Jace Arriaga

I believe that the best way to survive high school is through experience, and finding out what works best for a person.

Charlotte Schwarte, J1 Reporter

For three years in middle school, students are told what to expect in high school and how much different it is. Teachers explain how what they’re doing is preparing them for it, but when high school really comes it’s nothing like they described it was. The new high schoolers are left to work things out for themselves, with new workloads and figuring out time management for the first time.

There has to be a better way to prepare students for high school because no matter how many powerpoints counselors give, it’s different for every person. Everyone knows the things that are supposed to help you, the broad terms like “managing your time,” and “don’t procrastinate,”  but it’s harder to apply them to real life.

I believe that the best way to survive high school is through experience, and finding out what works best for a person.

It’s easier to learn from experience because people learn from their mistakes, constantly correcting to find what works best and what’s the most efficient and productive. When someone makes a mistake, they remember what they did wrong, and when a similar situation comes up again, they know what to do.

For example, someone could plan to finish a project early on and not procrastinate as everyone tells them not to, but then they still keep pushing it off. Then they are rushing the night the project is due and are sleep deprived and stressed. Next time a project rolls around, they will remember this and make more time for the project because they don’t want to go through that again.

 One of the hardest things about high school is the stress, going back and forth between school and extracurriculars. In middle school, the work was about the same for everyone and faster, but now there are more levels of classes and after-school activities are more of a commitment. 

 Some might say that Bowie is handling preparing new high school students well, with seminars held in the first nine weeks giving advice from counselors and upper-classmen. But the seminars were found annoying by some students when they could be actually working during FIT, and the tips were not that helpful.
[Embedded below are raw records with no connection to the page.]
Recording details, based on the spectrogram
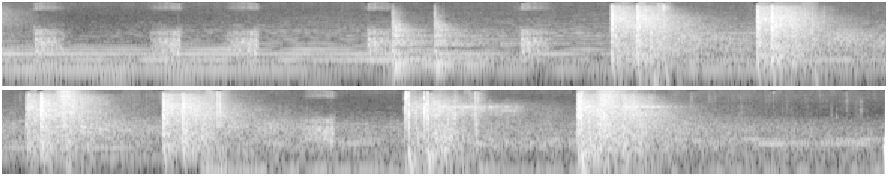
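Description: Gunfire in the RimWorld zombie-colony game Zed City: a series of sharp, spaced shots, about seven cracks at irregular intervals after a few soft tonal blips, moderately loud and with no talking.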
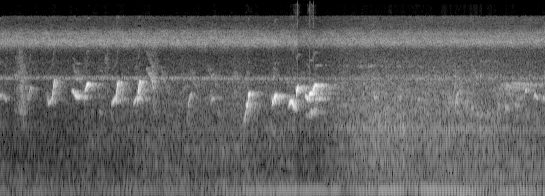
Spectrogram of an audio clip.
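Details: Black-crested bulbul singing vigorously in an aviary: a run of short, bright whistled notes in quick succession, then a louder, richer warbled phrase, over a steady low hum.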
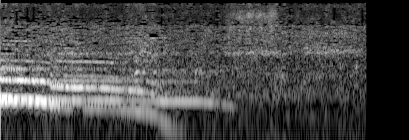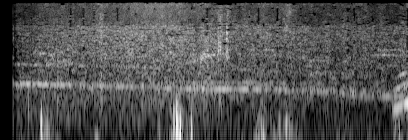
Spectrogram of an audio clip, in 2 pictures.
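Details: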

I think that a solution to help students is making mandatory groups of freshmen that could meet up once a week during FIT during the first nine weeks to help each other with work.
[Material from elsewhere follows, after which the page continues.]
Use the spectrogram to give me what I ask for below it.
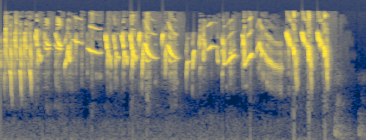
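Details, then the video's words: Dense, fast goldfinch song from Carduelis caniceps, used to encourage birds to sing loudly: tumbling twitters and liquid descending whistles in quick series, fading into a couple of low soft notes at the end. "Goldfinch song Best for training"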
Another thing that could be helpful in general is if teachers ease into the workload a little more, not just piling everything on immediately. Maybe even just taking suggestions from students on what they think would make things easier and what’s not working.

To help freshmen adjust to high school, Bowie should put in place more hands-on programs that will let students find their way around high school and adapt, without as much of a struggle as there is now.